[Extracted records]
- - - - -
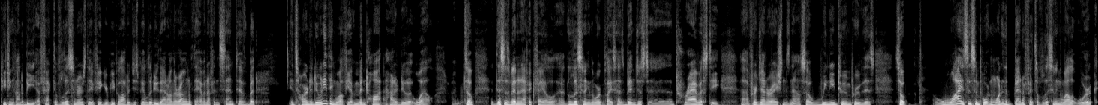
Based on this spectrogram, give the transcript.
teaching how to be effective listeners. They figure people ought to just be able to do that on their own if they have enough incentive, but it's hard to do anything well if you haven't been taught how to do it well. So this has been an epic fail. Uh, listening in the workplace has been just a travesty uh, for generations now. So we need to improve this. So why is this important? What are the benefits of listening well at work?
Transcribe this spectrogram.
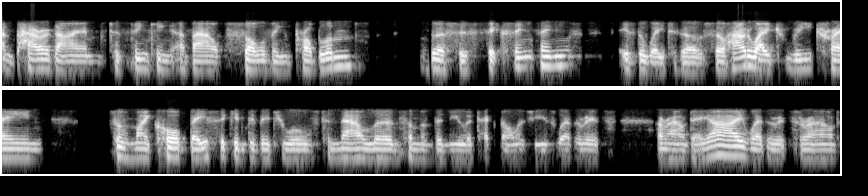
and paradigm to thinking about solving problems versus fixing things is the way to go. So, how do I retrain some of my core basic individuals to now learn some of the newer technologies, whether it's around AI, whether it's around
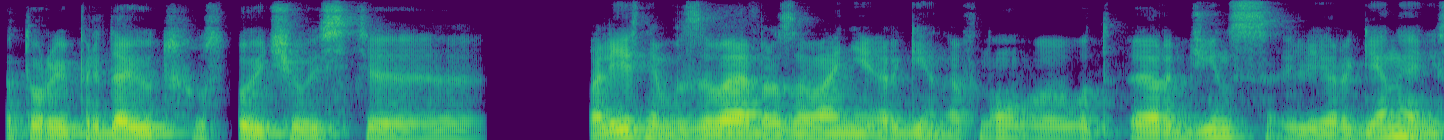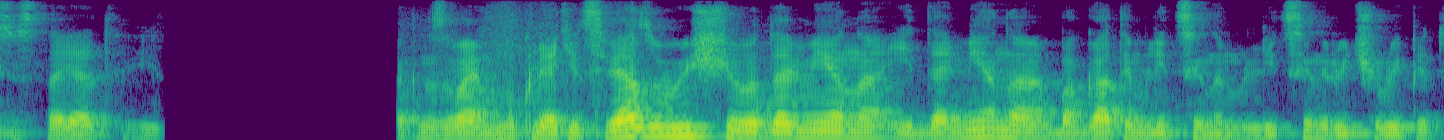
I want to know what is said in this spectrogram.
которые придают устойчивость э, болезням, вызывая образование R-генов. Но э, вот R-genes или R-гены, они состоят из так называемый нуклеотид связывающего домена и домена богатым лицином, лицин rich repeat.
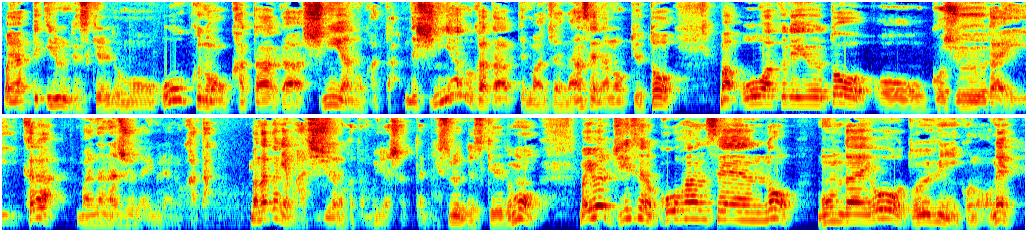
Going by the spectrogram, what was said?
まあやっているんですけれども、多くの方がシニアの方。で、シニアの方ってまあじゃあ何歳なのっていうと、まあ大枠で言うと50代からまあ70代ぐらいの方。まあ中には80代の方もいらっしゃったりするんですけれども、まあいわゆる人生の後半戦の問題をどういうふうにこのね、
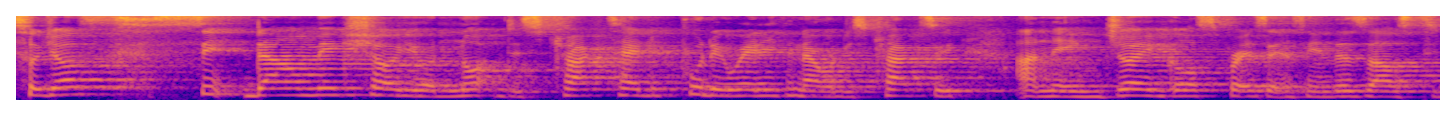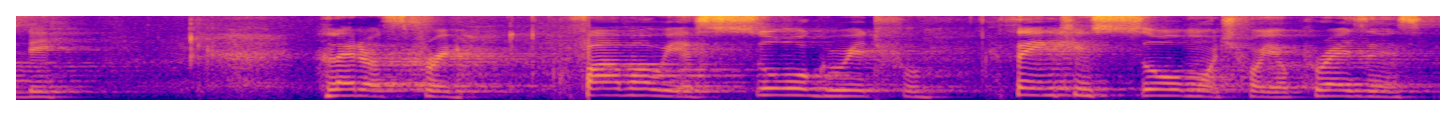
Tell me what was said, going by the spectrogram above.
So just sit down, make sure you're not distracted, put away anything that will distract you, and enjoy God's presence in this house today. Let us pray. Father, we are so grateful. Thank you so much for your presence.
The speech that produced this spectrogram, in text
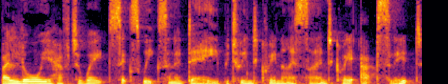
By law, you have to wait six weeks and a day between decree nisi and decree absolute,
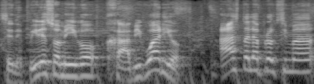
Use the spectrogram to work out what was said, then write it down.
se despide su amigo Javi Wario. Hasta la próxima.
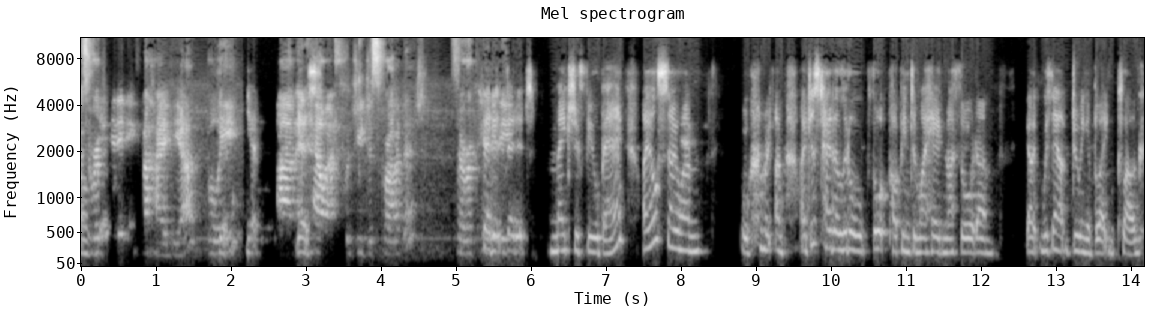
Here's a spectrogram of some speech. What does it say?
so it's Oh, a yeah. repetitive behaviour, bullying. Yeah. Um, and Yes. how else would you describe it? So repetitive. that it, that it makes you feel bad. I also um, um, I just had a little thought pop into my head, and I thought um, uh, without doing a blatant plug,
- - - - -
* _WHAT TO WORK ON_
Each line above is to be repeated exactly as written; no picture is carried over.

* _OUTPUT OF THE EXERCISE_
Based on this spectrogram, give the transcript.
teaching how to be effective listeners. They figure people ought to just be able to do that on their own if they have enough incentive, but it's hard to do anything well if you haven't been taught how to do it well. So this has been an epic fail. Uh, listening in the workplace has been just a travesty uh, for generations now. So we need to improve this. So why is this important? What are the benefits of listening well at work?
Transcribe this spectrogram.
and paradigm to thinking about solving problems versus fixing things is the way to go. So, how do I retrain some of my core basic individuals to now learn some of the newer technologies, whether it's around AI, whether it's around
I want to know what is said in this spectrogram.
которые придают устойчивость э, болезням, вызывая образование R-генов. Но э, вот R-genes или R-гены, они состоят из так называемый нуклеотид связывающего домена и домена богатым лицином, лицин rich repeat.
Going by the spectrogram, what was said?
まあやっているんですけれども、多くの方がシニアの方。で、シニアの方ってまあじゃあ何歳なのっていうと、まあ大枠で言うと50代からまあ70代ぐらいの方。まあ中には80代の方もいらっしゃったりするんですけれども、まあいわゆる人生の後半戦の問題をどういうふうにこのね、
Tell me what was said, going by the spectrogram above.
So just sit down, make sure you're not distracted, put away anything that will distract you, and enjoy God's presence in this house today. Let us pray. Father, we are so grateful. Thank you so much for your presence.
The speech that produced this spectrogram, in text
By law, you have to wait six weeks and a day between decree nisi and decree absolute,
Use the spectrogram to work out what was said, then write it down.
se despide su amigo Javi Wario. Hasta la próxima.
Here's a spectrogram of some speech. What does it say?
so it's Oh, a yeah. repetitive behaviour, bullying. Yeah. Um, and Yes. how else would you describe it? So repetitive. that it, that it makes you feel bad. I also um, um, I just had a little thought pop into my head, and I thought um, uh, without doing a blatant plug,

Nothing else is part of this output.